Exercise brief » Word-for-word reproduction, images excluded: copy every entry below.

The records »
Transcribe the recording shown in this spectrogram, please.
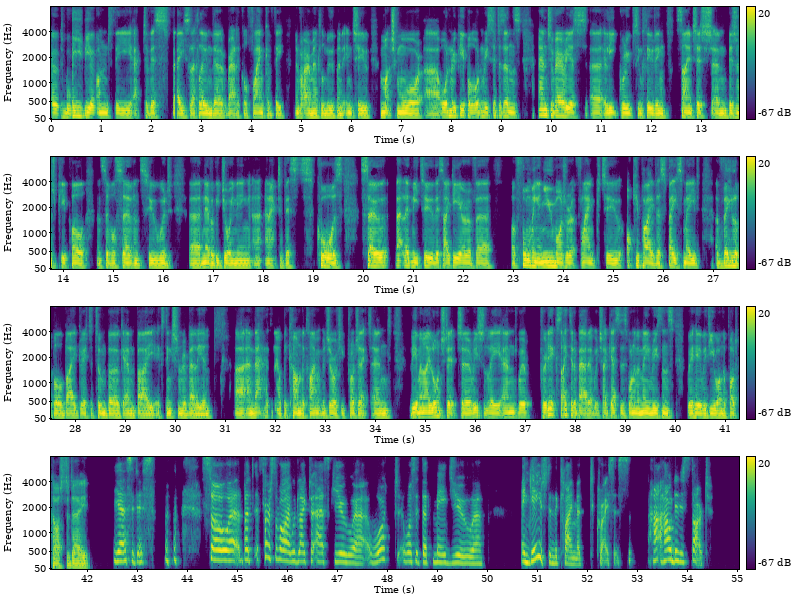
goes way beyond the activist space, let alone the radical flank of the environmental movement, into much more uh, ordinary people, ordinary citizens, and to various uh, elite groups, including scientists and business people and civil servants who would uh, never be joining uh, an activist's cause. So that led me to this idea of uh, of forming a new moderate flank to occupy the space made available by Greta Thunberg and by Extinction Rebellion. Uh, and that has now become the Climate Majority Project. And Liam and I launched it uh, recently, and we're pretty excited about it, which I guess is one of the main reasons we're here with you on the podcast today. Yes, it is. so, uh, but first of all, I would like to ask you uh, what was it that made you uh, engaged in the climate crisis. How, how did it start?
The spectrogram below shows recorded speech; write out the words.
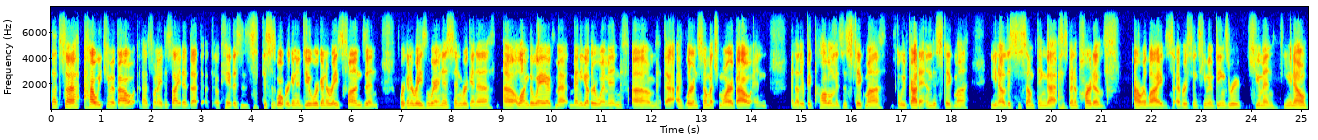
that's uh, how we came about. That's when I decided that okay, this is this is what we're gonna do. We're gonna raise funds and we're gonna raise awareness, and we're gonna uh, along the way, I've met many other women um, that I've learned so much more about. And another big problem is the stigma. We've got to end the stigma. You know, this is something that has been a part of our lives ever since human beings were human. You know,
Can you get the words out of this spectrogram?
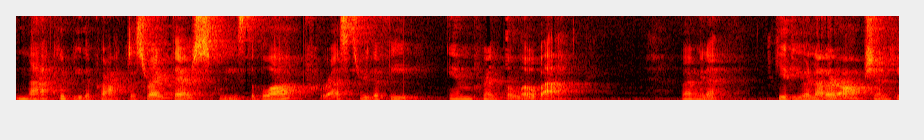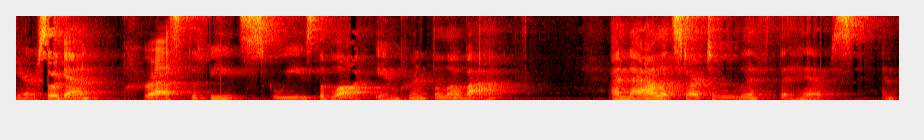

Solution »
Transcribe the recording shown in this spectrogram, please.
goes way beyond the activist space, let alone the radical flank of the environmental movement, into much more uh, ordinary people, ordinary citizens, and to various uh, elite groups, including scientists and business people and civil servants who would uh, never be joining uh, an activist's cause. So that led me to this idea of uh, of forming a new moderate flank to occupy the space made available by Greta Thunberg and by Extinction Rebellion. Uh, and that has now become the Climate Majority Project. And Liam and I launched it uh, recently, and we're pretty excited about it, which I guess is one of the main reasons we're here with you on the podcast today. Yes, it is. so, uh, but first of all, I would like to ask you uh, what was it that made you uh, engaged in the climate crisis. How, how did it start?
The spectrogram below shows recorded speech; write out the words.
that's uh, how we came about. That's when I decided that okay, this is this is what we're gonna do. We're gonna raise funds and we're gonna raise awareness, and we're gonna uh, along the way, I've met many other women um, that I've learned so much more about. And another big problem is the stigma. We've got to end the stigma. You know, this is something that has been a part of our lives ever since human beings were human. You know,
Can you get the words out of this spectrogram?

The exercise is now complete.